student who is blind may have difficulty in initiating conversation, if they are
unaware of who is nearby. As a result, a student may choose to remain socially
passive rather than risk embarrassment (Bishop, 1996). I feel it is a very
important “teachable” moment. It can be used to help students learn how to be
sociable and interact with one another in collaborative settings. Such as, by
encouraging peers to inform the student with a vision impairment that they are in
the area. This is also important because the student might not be aware of their
presence. Another example, one might entail providing suggestions to the student
on topics they could talk about within the group. The greater benefits of social
skills instruction is that you can improve both the academic and social
functioning of individual students and improve the interpersonal climate of the
classroom for all students (Siperstein & Rickards, 2004).
How to Create a Collaborative Classroom
● Promote effective communication among students, parents, and teachers

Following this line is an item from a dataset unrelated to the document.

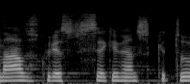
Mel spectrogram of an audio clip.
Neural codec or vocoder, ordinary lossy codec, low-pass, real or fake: codec, 44.1 kHz, 7.8 kbps, DAC; MP3, 48 kbps; 14.4 kHz; fake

● Teach the art of listening within the classroom

● The inspired educator should model what is expected within the classroom

● Educate them on the power of group brain work

● Encourage questions to be asked and teach skills on asking good questions

● Teach students the art of negotiation


The Importance of Student Collaboration
● When students have the opportunity to
collaborate they are able to think more deeply
and creatively. They are given the platform to
develop a more empathetic environment for
others’ perspectives.

● Students will be able to learn from their


mistakes, at worst groups will be off task and
pushed into awkward silences or arguments
and frustrations may arise. The way that
students handle these instances is a very
important aspect of learning how to implement
the art of collaboration into real life
experiences.
https://www.youtube.com/watch?time_continue=1&v=U3wBBdBdDRA

(Sparks, 2017)
Barriers to Collaboration
● Personality conflicts between students, parents, and educators

● Lack of resources to allow for seamless collaboration

● Differences in philosophy & methodology

● Work/effort required to learn a new approach

● Managing and working with all needs of children

● Patience of all students and the educator


References
1. Sparks, Sarah D. (May 16, 2017). Researchers explore group work in class. Accessed: 11-20-18
https://www.edweek.org/ew/articles/2017/05/17/children-must-be-taught-to-collaborate-studies.html

2. Bishop, V. E. (1996). Teaching visually impaired children (2nd Ed). Springfield, Ill: Charles C Thomas.

3. Siperstein, G. N. & Rickards, E. P. (2004). Promoting social success: A curriculum for children with special needs.
Baltimore, MD: Paul H. Brookes Pub. Co.

4. Berry, B., Daughtrey, A., Wieder, A. (2009). Collaboration: Closing the Effective Teaching Gap. Retrieved from:
https://files.eric.ed.gov/fulltext/ED509717.pdf

5. Brookes Publishing. (2016). 6 Benefits of Teacher Collaboration. Retrieved from:


http://blog.brookespublishing.com/6-benefits-of-teacher-collaboration/